- Problem to work on
Take the line with "Spectrogram input, transcript output" as the first and the last line of the data as the end. Write out both and every line between exactly, except pictures.

Data entries:
####

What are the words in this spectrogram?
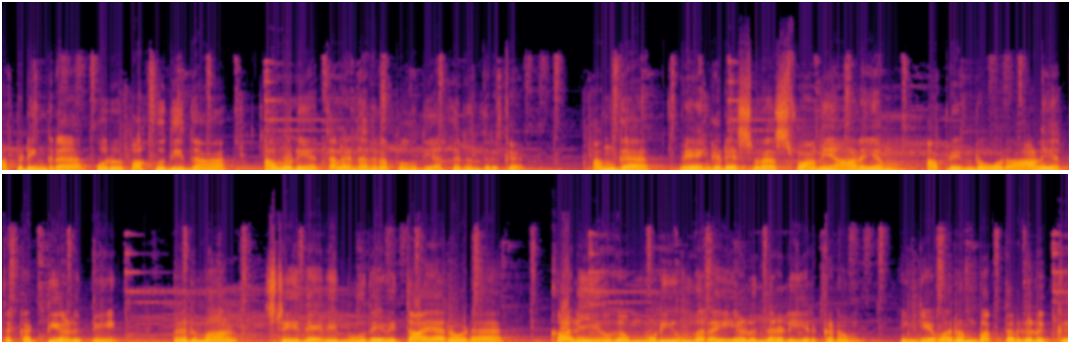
அப்படிங்கிற ஒரு பகுதி தான் அவருடைய தலைநகர பகுதியாக இருந்திருக்கு. அங்கே வேங்கடேஸ்வர சுவாமி ஆலயம் அப்படின்ற ஒரு ஆலயத்தை கட்டி எழுப்பி பெருமாள் ஸ்ரீதேவி பூதேவி தாயாரோட கலியுகம் முடியும் வரை எழுந்தருளி இருக்கணும். இங்கே வரும் பக்தர்களுக்கு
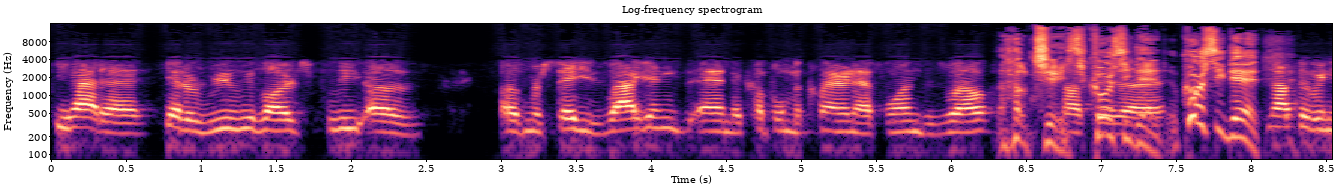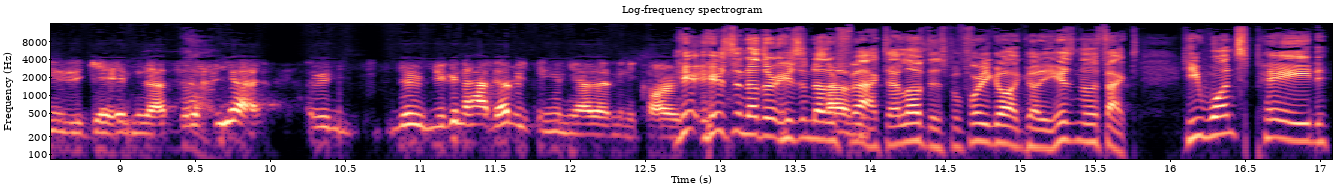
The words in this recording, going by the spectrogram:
he had a he had a really large fleet of of Mercedes wagons and a couple McLaren F1s as well. Oh, jeez. Of course that, he did. Of course he did. Not that we needed to get into that. So, yeah. I mean, you're you're gonna have everything when you have that many cars. Here, here's another here's another um, fact. I love this. Before you go on, Cody, here's another fact. He once paid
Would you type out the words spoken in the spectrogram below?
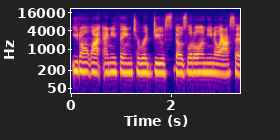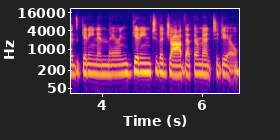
you don't want anything to reduce those little amino acids getting in there and getting to the job that they're meant to do.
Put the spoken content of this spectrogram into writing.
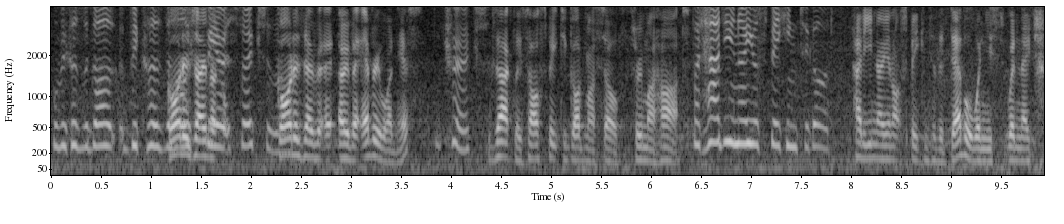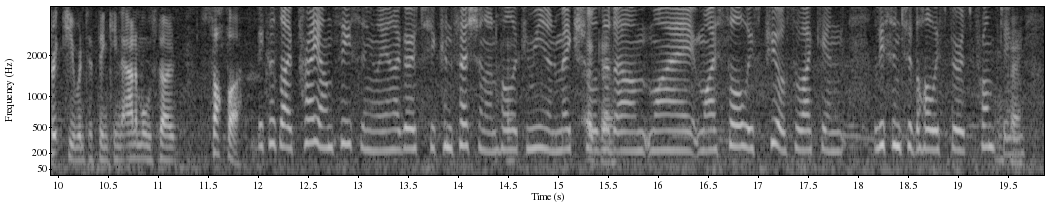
Well, because the God, because the God Holy is over- Spirit spoke to them. God is over, over everyone, yes? correct. Exactly. So I'll speak to God myself through my heart. But how do you know you're speaking to God? How do you know you're not speaking to the devil when you when they trick you into thinking animals don't suffer? Because I pray unceasingly and I go to confession and Holy Communion and make sure Okay. that um, my my soul is pure, so I can listen to the Holy Spirit's promptings. Okay.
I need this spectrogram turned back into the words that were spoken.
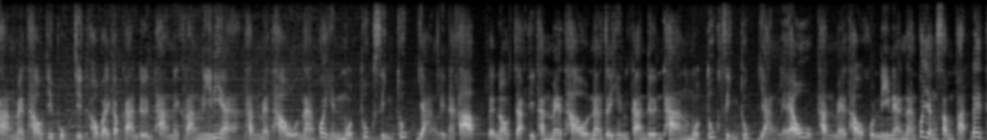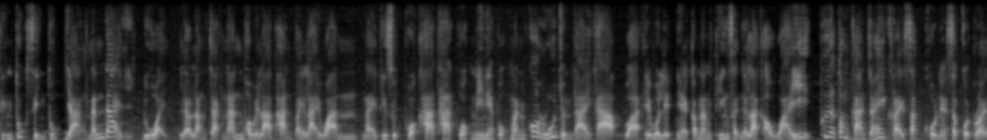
ทางแม่เท่าที่ผูกจิตเอาไว้กับการเดินทางในครั้งนี้เนี่ยท่านแม่เท่านางก็เห็นหมดทุกสิ่งทุกอย่างเลยนะครับและนอกจากที่ท่านแม่เท่านางจะเห็นการเดินทางหมดทุกสิ่งทุกอย่างแล้ว ท่านแม่เท่าคนนี้เนี่ยนางก็ยังสัมผัสได้ถึงทุกสิ่งทุกอย่างนั้นได้อีกด้วย แล้วหลังจากนั้นพอเวลาผ่านไปหลายวัน ในที่สุดพวกค้าทาสพวกนี้เนี่ยพวกมันก็รู้จนได้ครับ ว่าเอเวอเรตเนี่ยกำลังทิ้งสัญลักษณ์เอาไว้ เพื่อต้องการจะให้ใครสักคนเนี่ยสะกดรอย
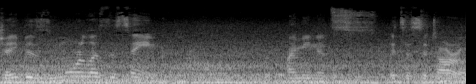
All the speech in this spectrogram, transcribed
shape is more or less the same. I mean, it's it's a Citaro.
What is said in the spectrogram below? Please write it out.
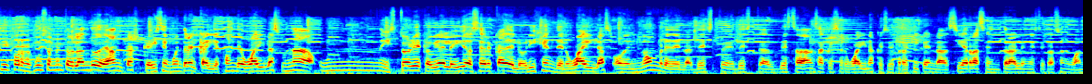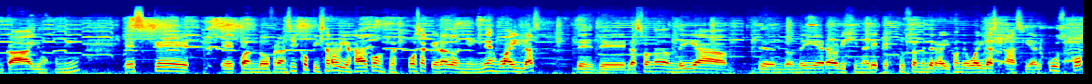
Sí, Jorge, justamente hablando de Ancash, que ahí se encuentra el Callejón de Huaylas, una, una historia que había leído acerca del origen del Huaylas o del nombre de, la, de, este, de, esta, de esta danza que es el Huaylas, que se practica en la Sierra Central, en este caso en Huancay y Junín, es que eh, cuando Francisco Pizarro viajaba con su esposa, que era doña Inés Huaylas, desde la zona donde ella, de donde ella era originaria, que es justamente el Callejón de Huaylas, hacia el Cusco,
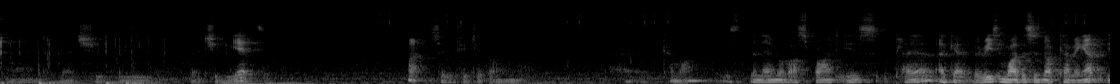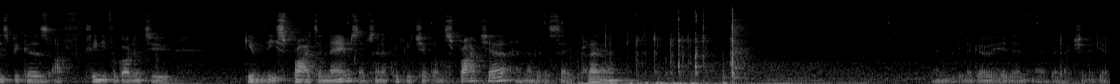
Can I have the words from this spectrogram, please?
And that should be that should be it. Right so if you click on uh, come on is the name of our sprite is player. Okay, the reason why this is not coming up is because I've cleanly forgotten to give the sprite a name. So I'm just going to quickly check on sprite here and I'm going to say player. And we're going to go ahead and add that action again.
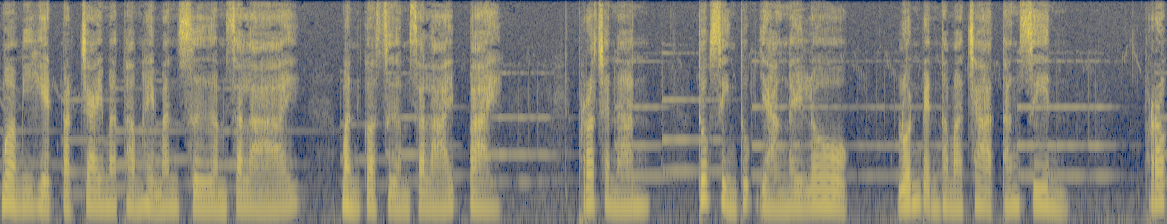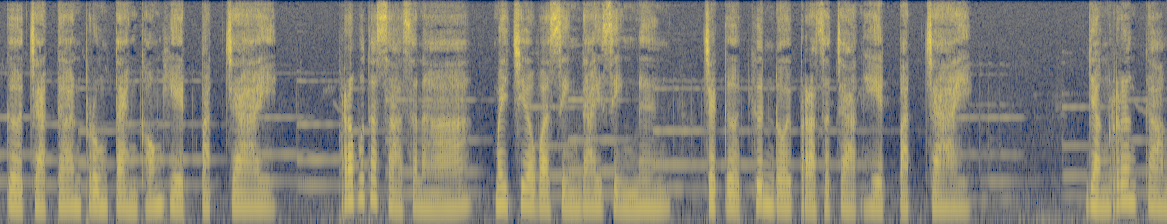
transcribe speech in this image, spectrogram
เมื่อมีเหตุปัจจัยมาทำให้มันเสื่อมสลาย มันก็เสื่อมสลายไป เพราะฉะนั้นทุกสิ่งทุกอย่างในโลกล้วนเป็นธรรมชาติทั้งสิ้น เพราะเกิดจากการปรุงแต่งของเหตุปัจจัย พระพุทธศาสนาไม่เชื่อว่าสิ่งใดสิ่งหนึ่งจะเกิดขึ้นโดยปราศจากเหตุปัจจัย อย่างเรื่องกรรม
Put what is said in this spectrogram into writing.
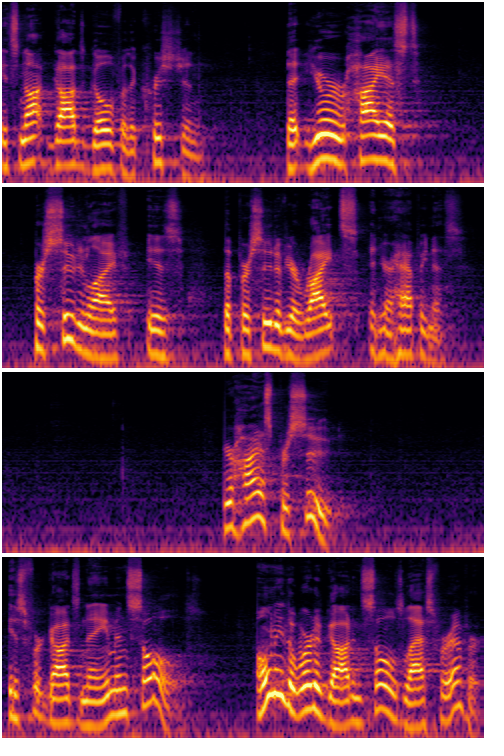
It's not God's goal for the Christian. That your highest pursuit in life is the pursuit of your rights and your happiness. Your highest pursuit is for God's name and souls. Only the Word of God and souls last forever.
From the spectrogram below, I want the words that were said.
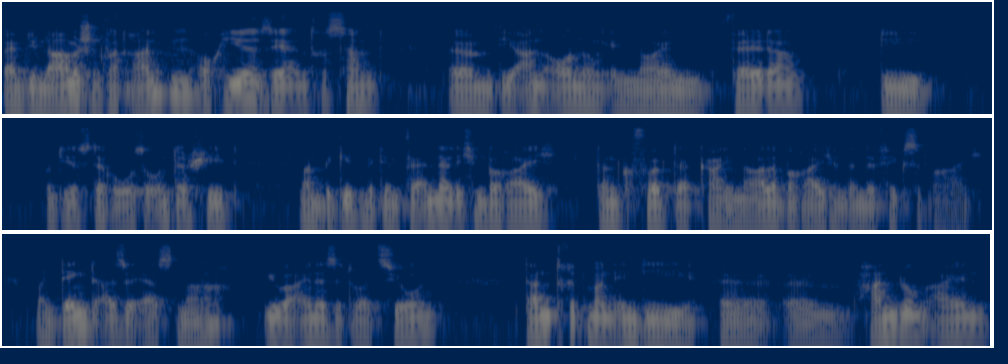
Beim dynamischen Quadranten, auch hier sehr interessant, ähm, die Anordnung in neun Felder, die, und hier ist der große Unterschied, man beginnt mit dem veränderlichen Bereich, dann folgt der kardinale Bereich und dann der fixe Bereich. Man denkt also erst nach über eine Situation, dann tritt man in die äh, ähm, Handlung ein,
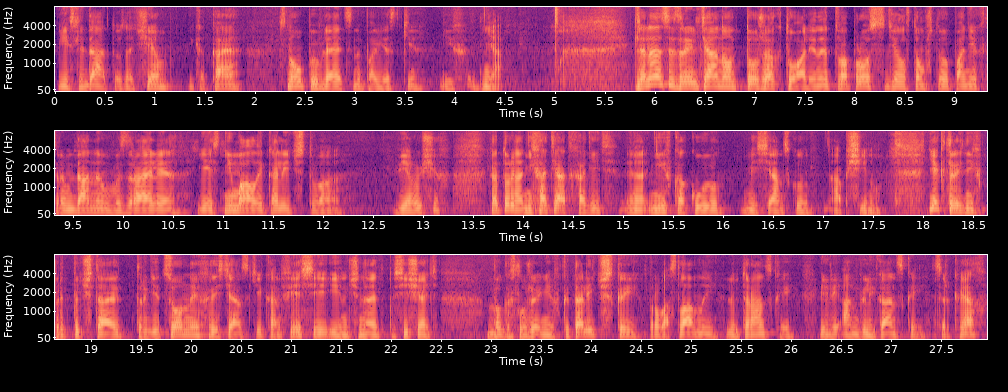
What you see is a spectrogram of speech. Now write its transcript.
если да, то зачем и какая, снова появляется на повестке их дня. Для нас, израильтян, он тоже актуален. Этот вопрос. Дело в том, что по некоторым данным в Израиле есть немалое количество верующих, которые не хотят ходить э, ни в какую мессианскую общину. Некоторые из них предпочитают традиционные христианские конфессии и начинают посещать богослужения в католической, православной, лютеранской или англиканской церквях.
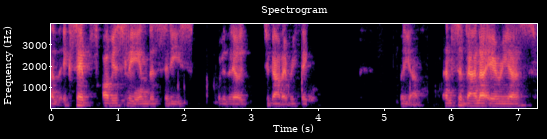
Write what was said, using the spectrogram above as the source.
and except obviously in the cities where they took out everything. But yeah, and savannah areas.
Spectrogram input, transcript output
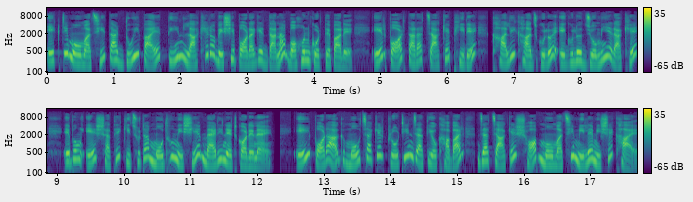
একটি মৌমাছি তার দুই পায়ে তিন লাখেরও বেশি পরাগের দানা বহন করতে পারে। এরপর তারা চাকে ফিরে খালি খাঁজগুলো এগুলো জমিয়ে রাখে এবং এর সাথে কিছুটা মধু মিশিয়ে ম্যারিনেট করে নেয়। এই পরাগ মৌচাকের প্রোটিন জাতীয় খাবার যা চাকের সব মৌমাছি মিলেমিশে খায়।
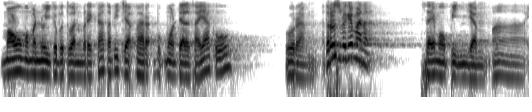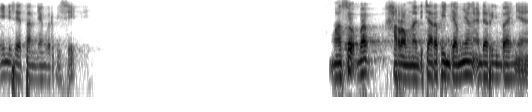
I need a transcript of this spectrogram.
mau memenuhi kebutuhan mereka tapi modal saya aku kurang. Terus bagaimana? Saya mau pinjam. Ah, ini setan yang berbisik. Masuk bab haram nanti cara pinjamnya yang ada ribanya.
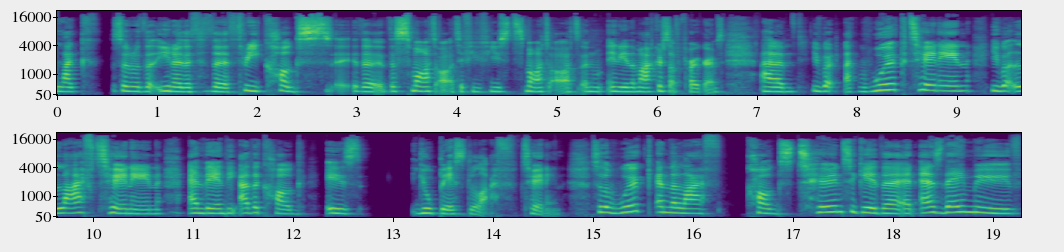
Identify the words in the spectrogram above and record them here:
like sort of the you know the the three cogs the the smart art if you've used smart art and any of the microsoft programs. Um you've got like work turn in you've got life turn in and then the other cog is your best life turn in. So the work and the life cogs turn together and as they move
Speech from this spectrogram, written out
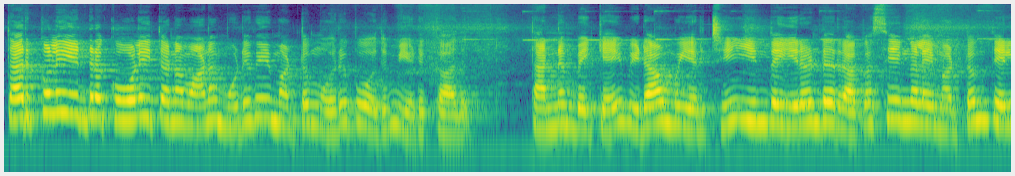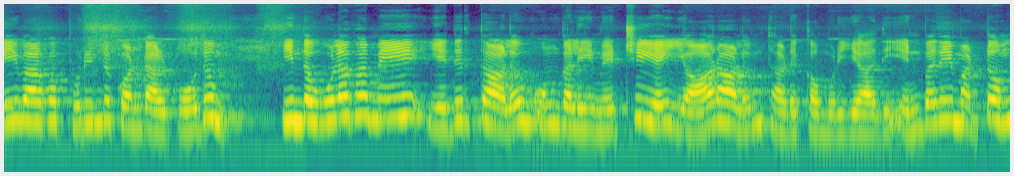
தற்கொலை என்ற கோழைத்தனமான முடிவை மட்டும் ஒருபோதும் எடுக்காது. தன்னம்பிக்கை விடாமுயற்சி இந்த இரண்டு ரகசியங்களை மட்டும் தெளிவாக புரிந்து கொண்டால் போதும். இந்த உலகமே எதிர்த்தாலும் உங்களின் வெற்றியை யாராலும் தடுக்க முடியாது என்பதை மட்டும்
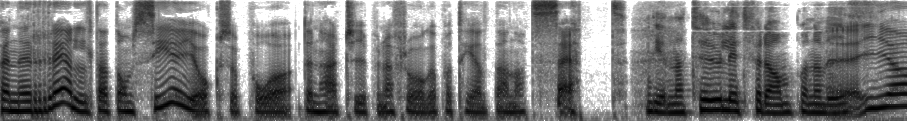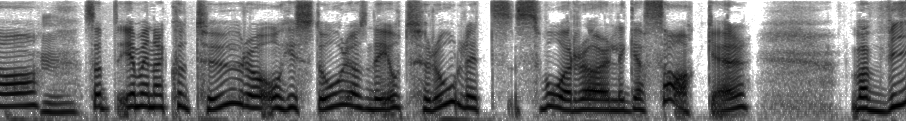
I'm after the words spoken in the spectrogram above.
generellt, att de ser ju också på den här typen av frågor på ett helt annat sätt. Det är naturligt för dem på något vis. Eh, ja, mm. så att, jag menar kultur och, och historia, det är otroligt svårrörliga saker. Vad vi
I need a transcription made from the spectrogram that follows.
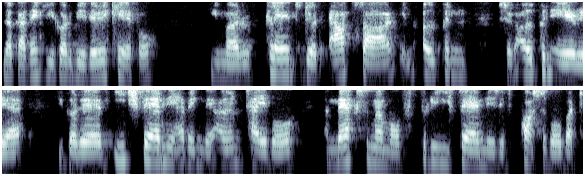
Look, I think you've got to be very careful you might plan to do it outside in open, so an open area. You've got to have each family having their own table, a maximum of three families if possible, but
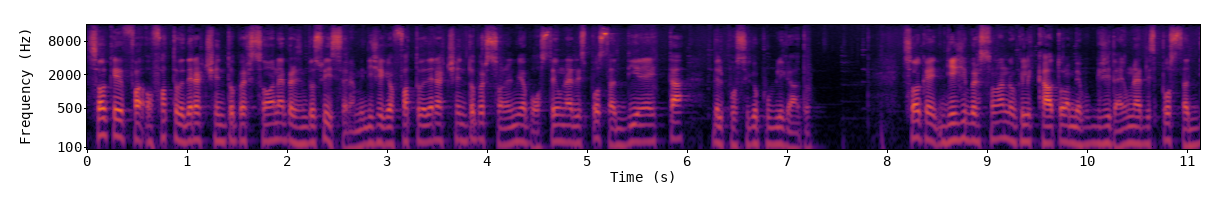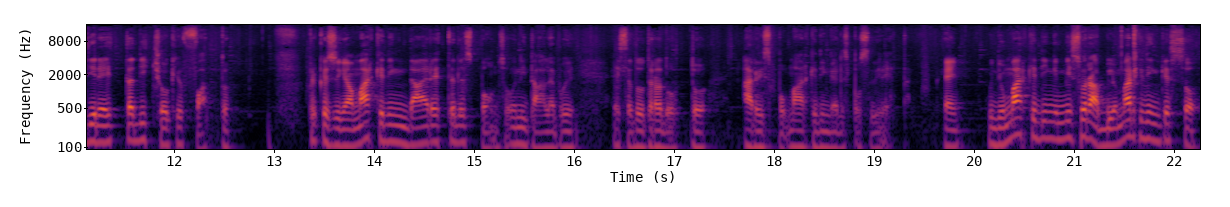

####

- Response
Spectrogram input, transcript output
একটি মৌমাছি তার দুই পায়ে তিন লাখেরও বেশি পরাগের দানা বহন করতে পারে। এরপর তারা চাকে ফিরে খালি খাঁজগুলো এগুলো জমিয়ে রাখে এবং এর সাথে কিছুটা মধু মিশিয়ে ম্যারিনেট করে নেয়। এই পরাগ মৌচাকের প্রোটিন জাতীয় খাবার যা চাকের সব মৌমাছি মিলেমিশে খায়।
I need a transcript of this spectrogram.
mau memenuhi kebutuhan mereka tapi modal saya aku kurang. Terus bagaimana? Saya mau pinjam. Ah, ini setan yang berbisik. Masuk bab haram nanti cara pinjamnya yang ada ribanya.
Identify the words in the spectrogram above and record them here:
like sort of the you know the the three cogs the the smart art if you've used smart art and any of the microsoft programs. Um you've got like work turn in you've got life turn in and then the other cog is your best life turn in. So the work and the life cogs turn together and as they move
Speech from this spectrogram, written out
தற்கொலை என்ற கோழைத்தனமான முடிவை மட்டும் ஒருபோதும் எடுக்காது. தன்னம்பிக்கை விடாமுயற்சி இந்த இரண்டு ரகசியங்களை மட்டும் தெளிவாக புரிந்து கொண்டால் போதும். இந்த உலகமே எதிர்த்தாலும் உங்களின் வெற்றியை யாராலும் தடுக்க முடியாது என்பதை மட்டும்
I'm after the words spoken in the spectrogram above.
generellt, att de ser ju också på den här typen av frågor på ett helt annat sätt. Det är naturligt för dem på något vis. Eh, ja, mm. så att, jag menar kultur och, och historia, det är otroligt svårrörliga saker. Vad vi
I need a transcription made from the spectrogram that follows.
Look, I think you've got to be very careful you might plan to do it outside in open, so an open area. You've got to have each family having their own table, a maximum of three families if possible, but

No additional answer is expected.